[Input]

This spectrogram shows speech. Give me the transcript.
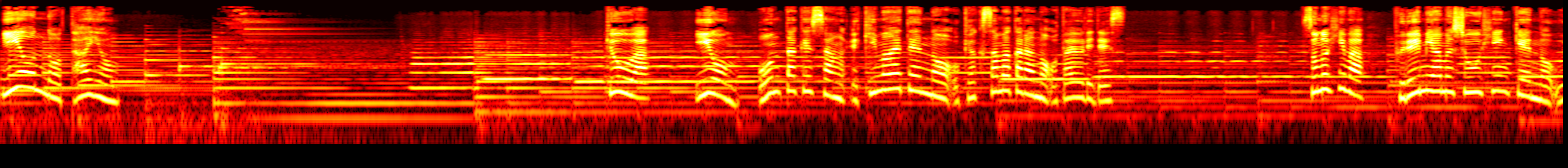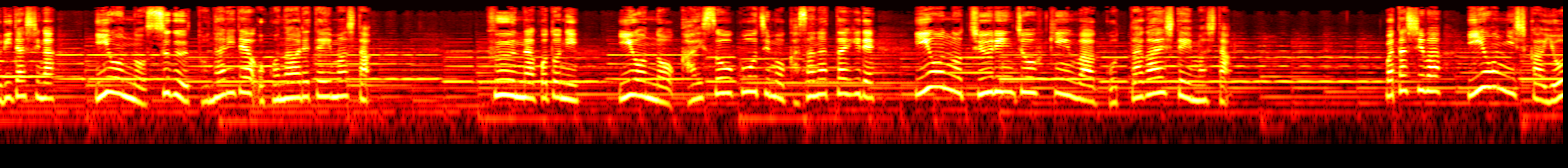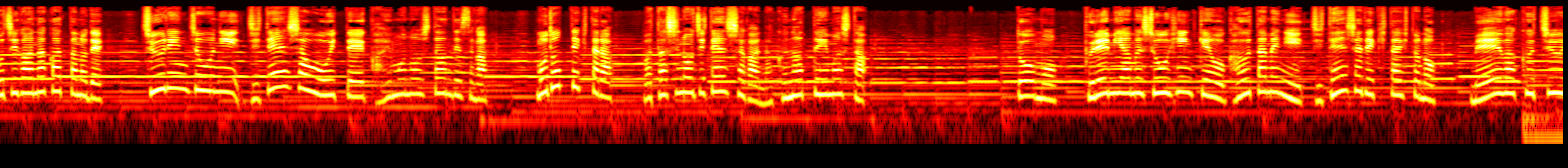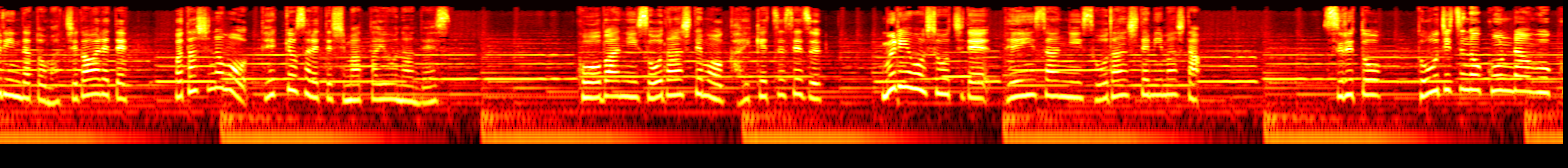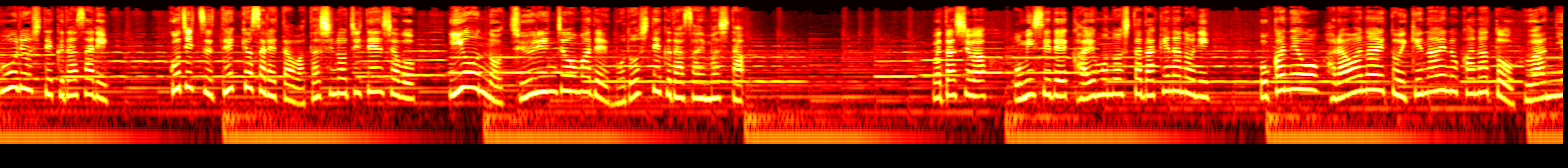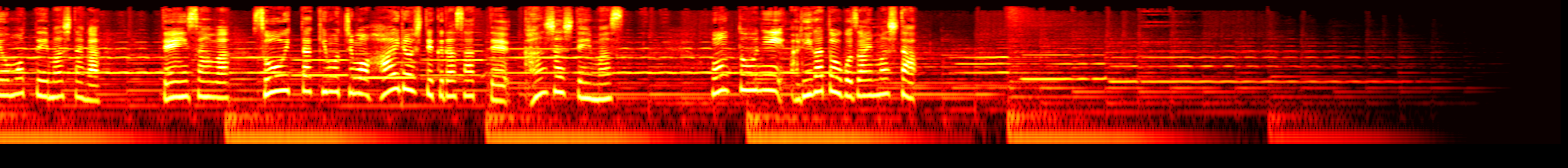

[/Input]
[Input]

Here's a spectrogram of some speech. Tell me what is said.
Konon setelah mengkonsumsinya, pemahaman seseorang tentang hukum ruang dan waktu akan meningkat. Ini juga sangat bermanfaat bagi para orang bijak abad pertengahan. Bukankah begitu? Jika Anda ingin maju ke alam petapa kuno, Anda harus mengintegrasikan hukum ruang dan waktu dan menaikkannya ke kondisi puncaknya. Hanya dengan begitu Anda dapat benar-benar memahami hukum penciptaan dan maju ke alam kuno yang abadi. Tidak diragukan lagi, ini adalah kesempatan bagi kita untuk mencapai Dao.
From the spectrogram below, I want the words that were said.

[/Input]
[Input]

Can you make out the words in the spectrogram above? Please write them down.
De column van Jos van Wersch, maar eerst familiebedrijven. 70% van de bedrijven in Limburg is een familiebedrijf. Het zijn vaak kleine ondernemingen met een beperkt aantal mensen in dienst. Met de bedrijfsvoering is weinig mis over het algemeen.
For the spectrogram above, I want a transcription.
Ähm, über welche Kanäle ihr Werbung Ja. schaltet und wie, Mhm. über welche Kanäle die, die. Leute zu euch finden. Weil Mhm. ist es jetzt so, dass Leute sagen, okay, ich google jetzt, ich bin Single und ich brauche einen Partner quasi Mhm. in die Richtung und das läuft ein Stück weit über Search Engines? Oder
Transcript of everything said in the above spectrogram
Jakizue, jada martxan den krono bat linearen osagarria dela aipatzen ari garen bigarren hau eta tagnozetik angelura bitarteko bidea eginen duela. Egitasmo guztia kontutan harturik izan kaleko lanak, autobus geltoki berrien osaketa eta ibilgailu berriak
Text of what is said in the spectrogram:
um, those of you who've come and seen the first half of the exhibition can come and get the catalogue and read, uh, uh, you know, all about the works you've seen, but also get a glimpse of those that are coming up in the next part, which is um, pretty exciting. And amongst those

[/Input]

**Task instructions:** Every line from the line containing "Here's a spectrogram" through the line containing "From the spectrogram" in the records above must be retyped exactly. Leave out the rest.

**Problem solution:**
Here's a spectrogram of some speech. Tell me what is said.
Konon setelah mengkonsumsinya, pemahaman seseorang tentang hukum ruang dan waktu akan meningkat. Ini juga sangat bermanfaat bagi para orang bijak abad pertengahan. Bukankah begitu? Jika Anda ingin maju ke alam petapa kuno, Anda harus mengintegrasikan hukum ruang dan waktu dan menaikkannya ke kondisi puncaknya. Hanya dengan begitu Anda dapat benar-benar memahami hukum penciptaan dan maju ke alam kuno yang abadi. Tidak diragukan lagi, ini adalah kesempatan bagi kita untuk mencapai Dao.
From the spectrogram below, I want the words that were said.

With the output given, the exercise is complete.